On the 7th of each month Lucy hosts a tree watching meme on her Loose and Leafy blog. Although some bloggers have changed the trees they were observing after the first year I am sticking with my little witch hazel, Hamamelis vernalis ‘Amethyst’, partly as I only joined in the meme a few months ago, but also, as a very young tree it will be interesting to see how it changes as it grows, alongside its seasonal differences.
It is now fully in flower, and this picture shows clearly how the tissue paper like shreds burst from the little round buds which grow in clusters of about three – is it always three? Something to check on my next ramble… The flowers are noticeably smaller than those on my other witch hazels, at least half the size of the longest ones like Harry and Jelena – and let’s be honest, they are more pink than the purple their name suggests but hey, she’s still a pretty young thing and will break a few hearts when she grows up. Give her another 10 years…..

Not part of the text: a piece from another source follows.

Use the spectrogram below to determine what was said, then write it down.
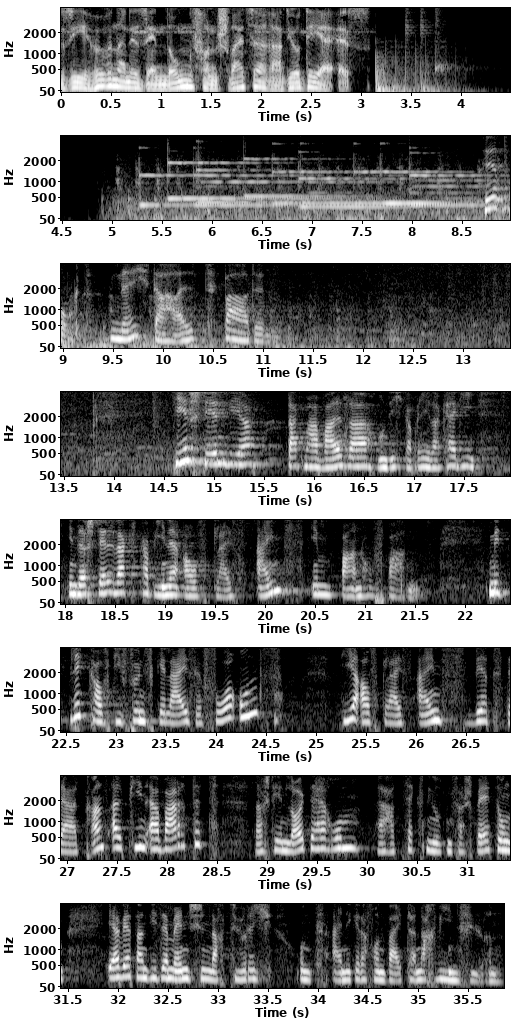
Sie hören eine Sendung von Schweizer Radio DRS. Hörpunkt. Nächster Halt Baden. Hier stehen wir, Dagmar Walser und ich, Gabriela Keggi, in der Stellwerkkabine auf Gleis 1 im Bahnhof Baden. Mit Blick auf die fünf Gleise vor uns, hier auf Gleis 1 wird der Transalpin erwartet. Da stehen Leute herum, er hat sechs Minuten Verspätung. Er wird dann diese Menschen nach Zürich und einige davon weiter nach Wien führen.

A picture of the whole tree shows there is still one dried leaf clinging on tightly – a gentle tug does not remove it and I don’t want to try yanking it. What does need to be removed is the stake which is tied quite tightly to the stem with tape. As the plant was freshly dug for me (literally) by Bluebell Nurseries it probably needed the cane to support it in the open field it came from, but it is more sheltered here and a little bit of wind-sway will strengthen the stem. It should be safe in its position at the edge of the paved area and in view of the kitchen window, as there little risk of us brushing past it roughly.

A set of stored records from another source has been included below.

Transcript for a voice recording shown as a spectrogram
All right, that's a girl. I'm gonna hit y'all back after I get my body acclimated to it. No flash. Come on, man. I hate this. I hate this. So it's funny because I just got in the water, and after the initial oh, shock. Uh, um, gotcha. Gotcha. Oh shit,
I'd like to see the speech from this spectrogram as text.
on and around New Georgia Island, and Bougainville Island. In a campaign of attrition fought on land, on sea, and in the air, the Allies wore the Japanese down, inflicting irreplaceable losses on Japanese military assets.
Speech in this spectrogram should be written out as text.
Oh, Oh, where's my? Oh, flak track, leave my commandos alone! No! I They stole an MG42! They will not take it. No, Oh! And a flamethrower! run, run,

Observing Amethyst regularly for this meme has made me even more observant of my other witch hazels. I have especially noticed the variation in flowering times, and checking back on earlier posts can see that there is no consistent order of flowering, with Arnold Promise sometimes being the first and sometimes the last. It is fully in flower now (below left), just behind Ruby Glow (below right) which is slowly beginning to glow, serendipitously shown here with Cornus Midwinter Fire glowing brightly in the background. Much as I love my white preciouses it’s so lovely to have this winter colour, and hopefully the witch hazels will still be flowering this time next month too.